The Windows operating system has been plagued with fragmentation ever since the 3.x branch of the OS was released on multiple PCs. (Ahem)
The transition from XP to Vista, to Windows 7, and, most recently, both iterations of the newest version of Windows, 8 and RT, as well as all patch iterations and dot versions in between, has left a scattered landscape of PCs in various states of OS upgrade version malaise. (Cough)
This has created problems for Windows developers when coding applications, and when they test against different versions of the OS and different target devices. (Oh my!)
The introduction of multiple versions of PCs, as well as Windows virtual machines and emulators running in Mac OS X and Linux, has further complicated this situation by creating additional "forks" of Windows, which have their own unique application issues that developers need to address. (The horror! The horror!)
In case you haven't figured it out by now, I'm not being serious. While I have no fondness for Windows, I know quite well that — even though there are, for example, six major versions of Windows 7 —.
Why, then, must the fact that there are Android fragmentation is. Somehow, just like Windows back in its early days, .? It seems like hardly a week can go by without someone proclaiming how terrible
Why? Because while operating system fragmentation is indeed a pain for developers, it's not nearly as much of an annoyance as some people would have you believe. Just like you can run pretty much any 32-bit Windows application — save Metro and RT-specific apps — on any version of Windows, you can run pretty much an Android app on any Android device.
Mind you, the app won't always work well. Anyone who runs smartphone-specific apps on tablets knows that, but they will run. Smartphone and tablet vendors know that and they like it. So long as they stick with Android as a foundation, they're guaranteed to have tens of thousands of applications from day one with every new device. Even companies that don't use Android, like BlackBerry, know that this is a smart move, which is why.
I can't see Samsung, HTC, or anyone else that matters in the hardware business trying to fork Android. For customers, there's just too much value in the common operating system foundation and the Google Play apps and store for vendors to ignore.
Software developers see it the same way. Sure, they're willing to support Apple iOS and Android. That's where the customers are. But support Tizen and Firefox OS and Windows Phone 8 and BlackBerry 10 and Ubuntu? That's asking a lot more. Do you really expect them to rush to support Amazon Android, HTC Android, Facebook Android, and Samsung Android? I don't think so!
Look at the numbers today. According to. Apple iOS will have 33 percent, and far, far behind, Microsoft's Windows Phone will have not quite 4 percent and BlackBerry will get 3 percent. So, who's going to write apps for less than 3 percent of the market? Nobody, that's who.
Let's be practical. The market can support two, maybe three major smartphone and tablet operating systems; after that, you're looking at marginal players.
Maybe there's room there for small players in some niches.
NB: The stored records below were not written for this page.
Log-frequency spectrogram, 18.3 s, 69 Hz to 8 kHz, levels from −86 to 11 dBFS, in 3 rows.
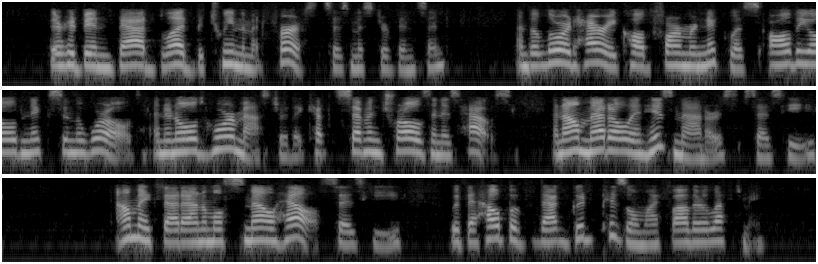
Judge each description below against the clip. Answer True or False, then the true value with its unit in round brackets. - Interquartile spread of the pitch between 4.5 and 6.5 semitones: False (2.9 semitones)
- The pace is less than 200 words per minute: False (205 wpm)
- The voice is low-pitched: False (225 Hz)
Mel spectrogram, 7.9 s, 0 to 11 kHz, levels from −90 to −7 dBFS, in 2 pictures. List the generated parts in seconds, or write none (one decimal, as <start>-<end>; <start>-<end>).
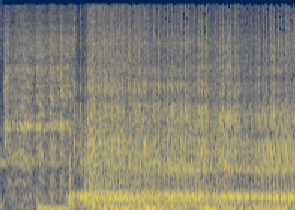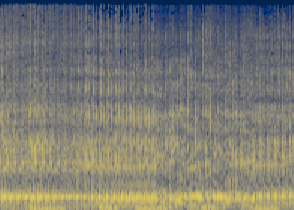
6.0-7.3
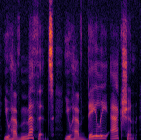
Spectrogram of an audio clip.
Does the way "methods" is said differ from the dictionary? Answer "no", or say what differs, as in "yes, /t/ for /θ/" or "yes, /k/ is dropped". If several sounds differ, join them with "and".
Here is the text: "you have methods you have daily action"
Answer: no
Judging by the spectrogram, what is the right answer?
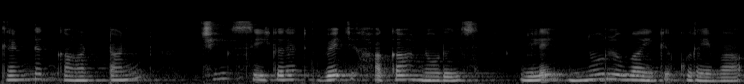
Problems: none marked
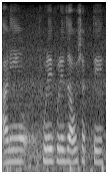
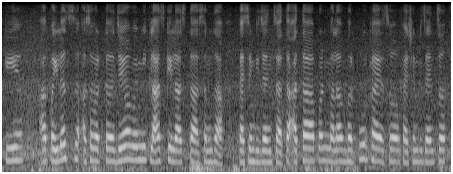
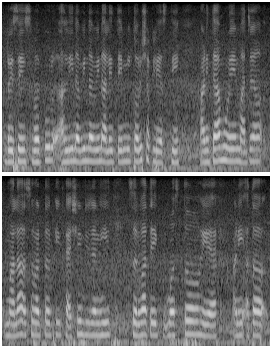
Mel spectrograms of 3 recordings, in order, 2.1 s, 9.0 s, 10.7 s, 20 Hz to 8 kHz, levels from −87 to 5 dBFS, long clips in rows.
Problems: constant background noise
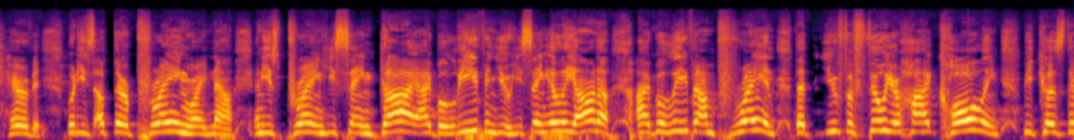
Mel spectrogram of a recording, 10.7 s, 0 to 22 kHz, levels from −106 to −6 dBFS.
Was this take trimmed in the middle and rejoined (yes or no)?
no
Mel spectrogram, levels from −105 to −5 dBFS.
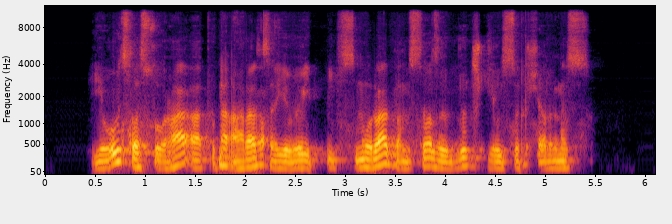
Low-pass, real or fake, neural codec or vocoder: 10.8 kHz; fake; codec, 24 kHz, 1.5 kbps, HILCodec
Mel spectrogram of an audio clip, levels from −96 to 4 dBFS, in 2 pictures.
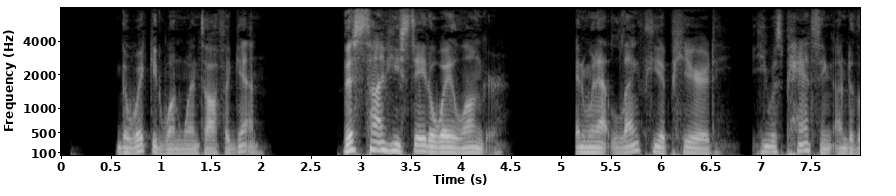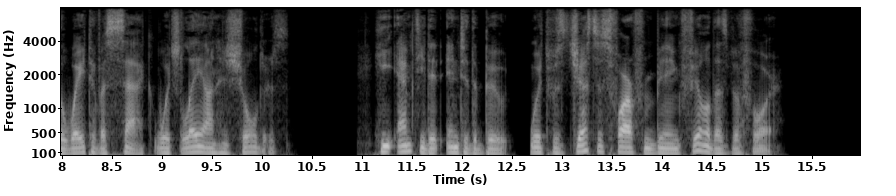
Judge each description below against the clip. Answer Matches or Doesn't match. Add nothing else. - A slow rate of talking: Doesn't match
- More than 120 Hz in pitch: Doesn't match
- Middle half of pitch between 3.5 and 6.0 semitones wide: Matches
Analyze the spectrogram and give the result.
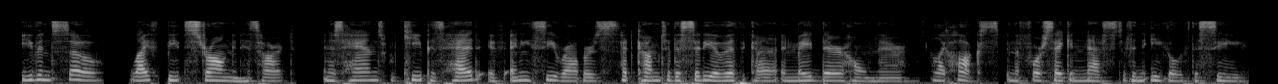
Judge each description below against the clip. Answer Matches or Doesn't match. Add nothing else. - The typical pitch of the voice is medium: Matches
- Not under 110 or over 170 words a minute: Doesn't match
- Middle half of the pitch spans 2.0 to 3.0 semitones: Matches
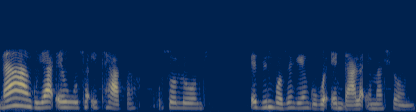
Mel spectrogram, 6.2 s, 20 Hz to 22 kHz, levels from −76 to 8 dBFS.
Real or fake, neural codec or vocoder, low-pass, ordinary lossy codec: real; none; 3.6 kHz; none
Firefox and Ubuntu, for example, are aiming at the low-end range between feature phones and smartphones. I can see that. What I can't see is the successful Android ecosystem being carved into progressively smaller, more labor intensive, and less profitable portions.
The one company that might fork Android, but I doubt it would bother, is Amazon. It has a unique business model. For it, Android is not so much an operating system as it is a sales channel.
But, again, why would it bother? It has already tuned it to use Amazon Kindle Store instead of Google Play, so it has already accomplished its mission-critical goal. What on Earth could it have to gain by forking the operating system? Nothing, absolutely nothing.
Look at the PC market. For years, Windows has dominated, Mac OS X has had a significant single-digit stake, and Linux hangs on at about 1 percent of the marketplace. There are a lot of reasons that it's worked out this way, but Windows "fragmentation" was never a problem.
For both hardware OEMs and software programmers, the minor nuisance of supporting multiple versions of Windows was never a real issue. Supporting multiple, incompatible operating systems, however, is a problem. Which is why Mac OS X and Linux have remained niche desktop operating systems and why I suspect Windows RT, which is incompatible with other Windows versions, will never be successful.
So, with all that, do you really think Android hardware and software companies will break compatibility when there are many solid business reasons to keep using Android as their base? The Windows ecosystem companies weren't that foolish, and I don't think the Android ecosystem businesses are any dumber than they are.